How does Google keep all its services up and running? They almost never seem to fail. If you've ever wondered we get a wonderful peek behind the curtain in a talk given at GCP NEXT 2016 by Melissa Binde, Director, Storage SRE at Google: How Google Does Planet-Scale Engineering for Planet-Scale Infrastructure.
Melissa's talk is short, but it's packed with wisdom and delivered in a no nonsense style that makes you think if your service is down Melissa is definitely the kind of person you want on the case.
Oh, just what is SRE? It stands for Site Reliability Engineering, but a definition is more elusive. It's like the kind of answers you get when you ask for a definition of the Tao. It's more a process than a thing, as is made clear by Ben Sloss 24x7 VP, Google, who defines SRE as:

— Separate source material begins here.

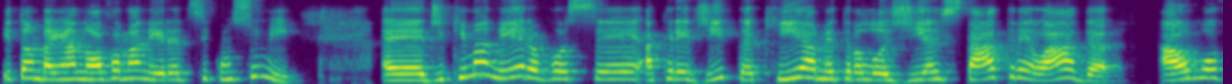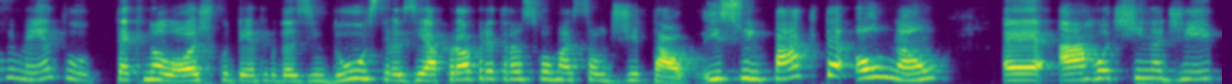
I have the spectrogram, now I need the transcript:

what happens when a software engineer is tasked with what used to be called operations.
Let that bounce around your head for awhile.
Above and beyond all else one thing is clear: SREs are the custodian of production. SREs are the custodian of customer experience, for both google.com and GCP.

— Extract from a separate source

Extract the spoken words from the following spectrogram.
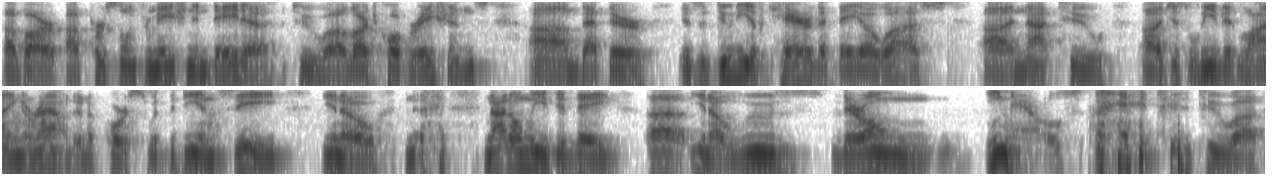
of our uh, personal information and data to uh, large corporations um, that there is a duty of care that they owe us. Uh, not to uh, just leave it lying around. And of course, with the DNC, you know, not only did they, uh, you know, lose their own emails to, to uh,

Some of the highlights of the talk for me:
- The Destructive Incentives of Pitting Uptime vs Features. SRE is an attempt to solve the natural tension between developers who want to push features and sysadmins that want maintain uptime by not pushing features.

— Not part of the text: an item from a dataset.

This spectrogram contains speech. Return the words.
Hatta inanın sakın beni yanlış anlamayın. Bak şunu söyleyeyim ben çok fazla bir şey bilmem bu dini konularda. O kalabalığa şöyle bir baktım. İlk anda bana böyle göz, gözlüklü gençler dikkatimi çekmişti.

- The Error Budget. This is the idea that failure is expected. It's not a bad thing. Users can't tell if a service is up 100% of the time or 99.99%, so you can have errors. This reduces the tension between dev and ops. As long as the error budget is maintained you can push out new features and the ops side won't be blamed.
- Goal is to restore service immediately. Troubleshooting comes later. This means you need a lot of logging and tooling to debug after a service has been restored. For some reason this made flash on a line from an earlier article, also based on a talk from a Google SRE: Backups are useless. It’s the restore you care about.
- No Boredom Philosophy of Paging. When a page comes in it should be for an interesting and new problem. You don't want SREs being bored handling repetitive problems. That's what bots are for.
Other interesting topics in the talk are: How is SRE structured organizationally? How are devs hired into a role focussed on production and keep them happy? How do we keep the team valued inside of Google? How do we help our teams communicate better and resolve disagreements with data rather than with assertions or power grabs?
Let's get on with it with it. Here's how Google does Planet-Scale Engineering for a Planet-Scale Infrastructure...